Friday, August 25, 2017

A Potluck Story (script)

After the weight of last week's blog, I have something lighter to offer. This script my first short drama, and it's strictly for fun.  It's a little parody of the delightful contradictions of church potluck.*

A Potluck Story

Visitor and two hosts enter, holding paper plates and plastic forks. They approach a table which the table of potluck food, although there are no other props, and the food on the table is imaginary. Actors will look at, pick up, and read labels on this imaginary food.

Host 1 is trying to make a good impression, and is more and more embarrassed as the skit progresses. Host 2 is having fun, and approves of the food thoroughly. Visitor approaches the potluck table with enthusiasm, which turns to confusion, and finally to distaste.

Visitor--Thanks for inviting me to your church--I really liked it. And why didn't you tell me you had a dinner afterward? I could have at least picked up some KFC.

Host 1--Oh that's all right. We wouldn't want you to bring anything. You're our guest.

Host 2--And besides, we don't serve any meat at our potlucks.

Visitor--You mean you're all vegetarians?

Host 1--Yes

Host 2--No

Host 1--What I mean is, we like to eat vegetarian, because it's healthier, and we really care about health here.

Visitor--Oh, I get it. Because meat has all that fat and cholesterol?

Host 1--Exactly. So we eat other things for our proteins.

Visitor (reading a label on a dish)--"Tofu cheese loaf"?

Host 1 (embarrassed)--Yeah, um, why don't you try these? I made them--gluten-free oat burgers.

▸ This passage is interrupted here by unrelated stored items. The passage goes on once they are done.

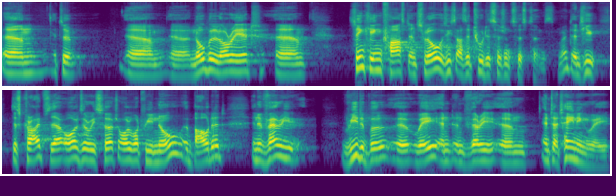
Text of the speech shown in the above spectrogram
Um, it's a, um, a, Nobel laureate, um, thinking fast and slow, these are the two decision systems. Right? And he describes there all the research, all what we know about it in a very readable uh, way and, and very um, entertaining way.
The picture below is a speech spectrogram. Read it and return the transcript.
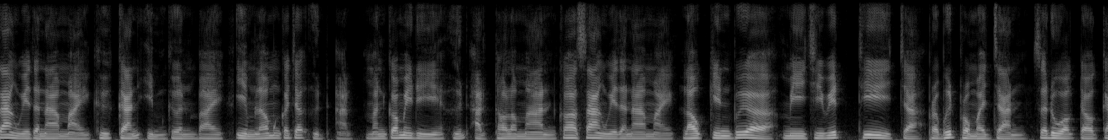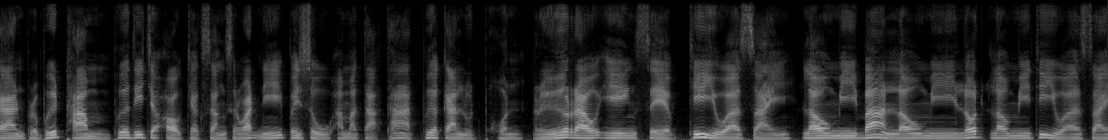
สร้างเวทนาใหม่ คือการอิ่มเกินไป อิ่มแล้วมันก็จะอึดอัด มันก็ไม่ดีอึดอัดทรมานก็สร้างเวทนาใหม่ เรากินเพื่อมีชีวิตที่จะประพฤติพรหมจรรย์ สะดวกต่อการประพฤติธรรม เพื่อที่จะออกจากสังสารวัตนี้ไปสู่อมตะธาตุเพื่อการหลุดพ้น หรือเราเองเสพที่อยู่อาศัย เรามีบ้านเรามีรถเรามีที่อยู่อาศัย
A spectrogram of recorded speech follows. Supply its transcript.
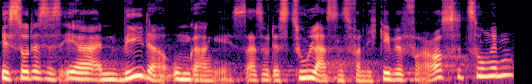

Visitor--These? (Pointing)

Host 2--No, those are the gluten burgers.

Visitor--I'm confused. And what's this? (Picking up something, and sounding out the word on the label) Veg-a-naise?

Host 1--That's like mayonnaise, it's just made without the egg.

Host 2--Since eggs are so bad for you.

Visitor--But aren't those deviled eggs over there?

Host 1--Well, yes, but--

Host 2 appears to suddenly notice the (imaginary) deviled eggs, and eagerly serves 2 or 3 onto their plate.

Visitor--You know, maybe I'll have salad. Do you have salads?

Host 1--Right here. Here's a Ramen noodle salad, and a taco salad, though I guess that one's mostly ranch dressing.

Visitor—Is that a fruit salad? It looks like Cool Whip and canned oranges.

Host 2 (proudly)--And marshmallows!

Visitor--You know, I'm really not all that hungry. Maybe I could just have a cup of coffee.

Host 1 and 2(gasping and dropping their plates)--COFFEE?!

*Please note--this script is for entertainment only. I am seriously not making a statement about what we eat or what we should eat.  That's between you and your conscience.  And, of course, the church-kitchen police.


  1. You should check out my website - The Potluck Vegetarian.

    We deal with the burning issues surrounding potluck etiquette and the practice of counting Vegan coup among contributors to the feast. We at PLV believe potluck's are celebratory and that, like Ellen White's cookie jar that she kept for local children, there is a place at the potluck table for fun food that may not be approved of by our most fanatic "vegetarians waiting for the coming of the Lord" as one such person described herself to me. At one of the best regular potlucks in the continental United States. we describe our Sabbath lunches as "celebratory" and explain that most SDAs are either complete vegetarians or practical part-time vegetarians. We serve a full range of vegetarian cuisine from full Vegan to lacto-ovo vegetarian. One group I saw once used to bring little stacks of 3x5 cards with the recipes of the dishes they were bringing. If you liked the dish, you could take one of the cards. The potluck served that way as an educational activity to in order to help new Adventists learn SDA cookery.

    SDA potlucks offer some of the most amazing food and I've collected some of the peculiar inventions of SDA chefs like haystacks, oatmeal patties and cottage cheese loaf and posted them on my website. The Potluck Vegetarian turned out to be one of my most popular blogs and we get some wonderful recipes from all over Adventistan.

    With regard to your blog this week, my suggestion is that the more steely-eyed Christians among us create a kind of resistance to the self-appointed church kitchen Gestapo. It turns out not to be that hard to deflate the militant vegans. I like to invoke the Golden Rule.

    Potlucks can be a powerful witnessing tool for Christ (or for the devil if you do it right).

    Tom King